Exact copies of the lines below are the goal; any images in them are dropped.

→ Available data:
◇ ◇ ◇ ◇

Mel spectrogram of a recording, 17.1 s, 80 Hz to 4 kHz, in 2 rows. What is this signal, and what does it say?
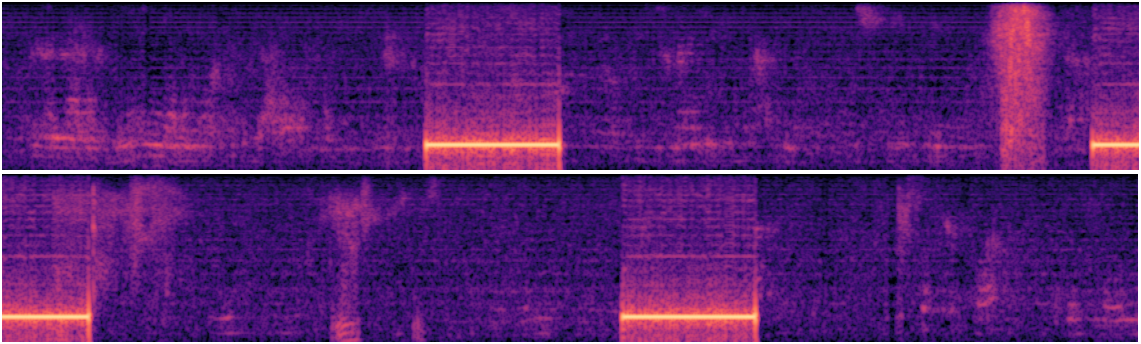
Ringback tone (Europe, 425 Hz), with speech.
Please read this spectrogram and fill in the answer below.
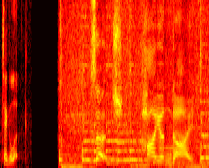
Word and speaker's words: Hyundai: anyway it turns out a lot of people have been saying it wrong and the company launched an ad telling people to get it right take a look search Hyundai you have arrived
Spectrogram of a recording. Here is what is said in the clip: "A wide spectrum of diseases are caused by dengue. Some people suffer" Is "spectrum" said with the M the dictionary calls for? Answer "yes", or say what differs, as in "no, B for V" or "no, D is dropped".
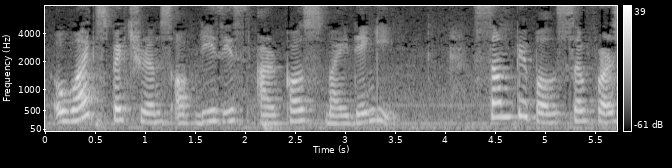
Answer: no, M is dropped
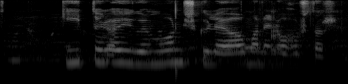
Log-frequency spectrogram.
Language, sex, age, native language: Icelandic, male, 12, Icelandic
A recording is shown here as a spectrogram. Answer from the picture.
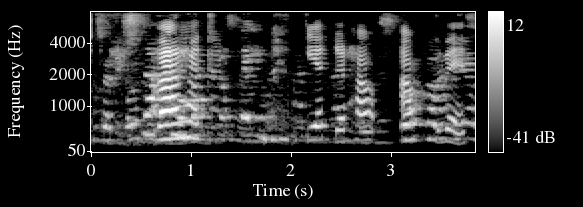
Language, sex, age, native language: Icelandic, female, 9, Icelandic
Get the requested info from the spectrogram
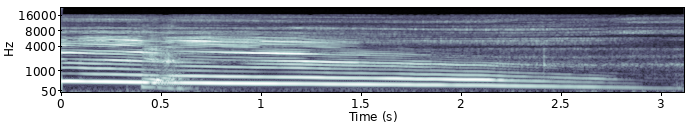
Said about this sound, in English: And do you like the wailing of the sirens, Redman? Oh, as the car turns off at that.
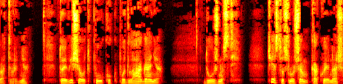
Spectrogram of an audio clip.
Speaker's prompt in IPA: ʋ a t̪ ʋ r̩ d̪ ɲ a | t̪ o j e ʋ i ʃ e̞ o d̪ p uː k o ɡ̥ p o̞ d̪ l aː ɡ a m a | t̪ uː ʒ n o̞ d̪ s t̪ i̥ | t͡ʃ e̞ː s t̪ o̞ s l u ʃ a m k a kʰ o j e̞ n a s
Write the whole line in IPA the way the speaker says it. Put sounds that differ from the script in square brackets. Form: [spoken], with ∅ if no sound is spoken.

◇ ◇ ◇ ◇

→ Task output:
Mel spectrogram of a recording, 17.1 s, 80 Hz to 4 kHz, in 2 rows. What is this signal, and what does it say?
Ringback tone (Europe, 425 Hz), with speech.
Please read this spectrogram and fill in the answer below.
Word and speaker's words: Hyundai: anyway it turns out a lot of people have been saying it wrong and the company launched an ad telling people to get it right take a look search Hyundai you have arrived
Spectrogram of a recording. Here is what is said in the clip: "A wide spectrum of diseases are caused by dengue. Some people suffer" Is "spectrum" said with the M the dictionary calls for? Answer "yes", or say what differs, as in "no, B for V" or "no, D is dropped".
Answer: no, M is dropped
Log-frequency spectrogram.
Language, sex, age, native language: Icelandic, male, 12, Icelandic
A recording is shown here as a spectrogram. Answer from the picture.
Language, sex, age, native language: Icelandic, female, 9, Icelandic
Get the requested info from the spectrogram
Said about this sound, in English: And do you like the wailing of the sirens, Redman? Oh, as the car turns off at that.
Spectrogram of an audio clip.
Speaker's prompt in IPA: ʋ a t̪ ʋ r̩ d̪ ɲ a | t̪ o j e ʋ i ʃ e̞ o d̪ p uː k o ɡ̥ p o̞ d̪ l aː ɡ a m a | t̪ uː ʒ n o̞ d̪ s t̪ i̥ | t͡ʃ e̞ː s t̪ o̞ s l u ʃ a m k a kʰ o j e̞ n a s
Write the whole line in IPA the way the speaker says it. Put sounds that differ from the script in square brackets. Form: [spoken], with ∅ if no sound is spoken.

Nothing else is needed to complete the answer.